But by the time Pug enrolled in college, music had become an afterthought for the burgeoning writer. It was eventually an aversion to academia and a desire to again tackle something on a more personal level that drew Pug back to songwriting. "Writing songs can be easier than writing plays," says the musician. "But it can also be a struggle [to find your own voice]. You might capture it once, but each time out that battle starts anew."

This kid (still in his early 20s) is going to make a serious mark on this city’s music scene, guaranteed. Think Dylan, Woody Guthrie or, more recently, Willy Mason. Like these men, Pug’s songs are built around an acoustic guitar and incredibly smart, thought provoking lyrics. With a gravelly yet beautiful voice equally as beyond his years as his songwriting, he’s sure to gain a considerable following among the Old Town crowd. But don’t be surprised to see the name Joe Pug on a CD stand in your local Starbucks within the next couple of years. For better or worse, a talent this special is bound to make it within credit card-swiping distance of latte sipping soccer moms in no time. -

Earnest, touching, and world-weary far beyond his mere 22 years, Joe Pug often recalls early Bruce Springsteen and Bob Dylan on his self-released, simply titled Five Music Songs. From heartbreaking ballads like “In The Meantime” to the fable-like “Motel 6 Blues” to the obligatory protest number, “I Do My Father’s Drugs,” Pug exhibits a thoughtfulness and social consciousness that’s rare in singer-songwriters more than twice his age, and a talent that’s even rarer. -


Nation of Heat - 7 song EP

Airplay on: WMUC in MD, WNCW & WUNC in NC, WXRT in Chicago, in OR
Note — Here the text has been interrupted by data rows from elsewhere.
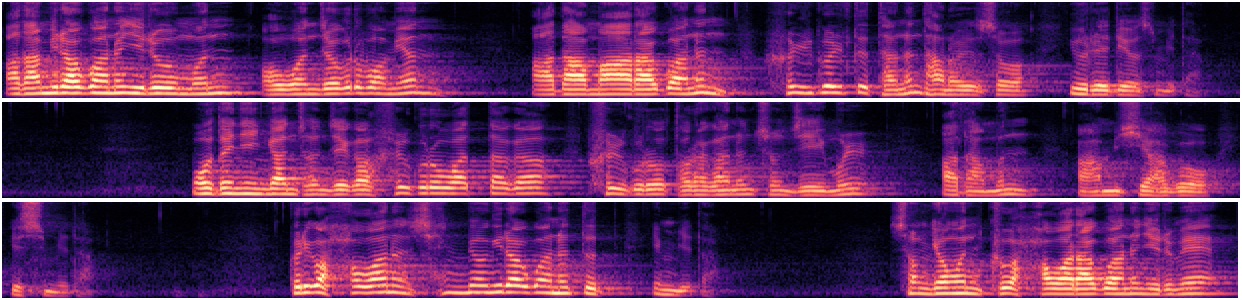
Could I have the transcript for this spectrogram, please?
아담이라고 하는 이름은 어원적으로 보면 아다마라고 하는 흙을 뜻하는 단어에서 유래되었습니다. 모든 인간 존재가 흙으로 왔다가 흙으로 돌아가는 존재임을 아담은 암시하고 있습니다. 그리고 하와는 생명이라고 하는 뜻입니다. 성경은 그 하와라고 하는 이름에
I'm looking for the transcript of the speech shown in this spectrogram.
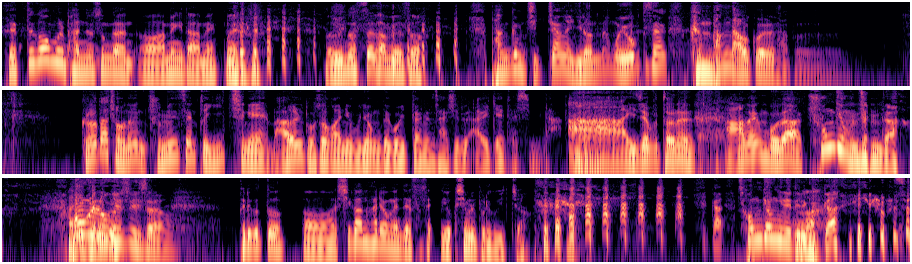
그냥 뜨거운 물 받는 순간 어 아맹이다 아맹 뭐 이러면서 은호 써가면서 방금 직장을 잃었나? 뭐 이거부터 생각 금방 나올 거예요, 답은. 그러다 저는 주민센터 2층에 마을 도서관이 운영되고 있다는 사실을 알게 됐습니다. 아, 이제부터는 암행보다 추운 게 문제입니다. 몸을 그리고- 녹일 수 있어요. 그리고 또 어, 시간 활용에 대해서 세- 욕심을 부리고 있죠. 그러니까 성경이라도 읽을까? 이러면서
Joe hails from the southern streets of Maryland. He spent a few collegiate years in North Carolina but dropped out for a number of reasons (including boredom and ineptitude). Currently he resides in Chicago, where he works as a carpenter by day and a songwright by night. He's grateful to everyone listening to the songs he wrote. He apologizes to everyone living in the houses he built.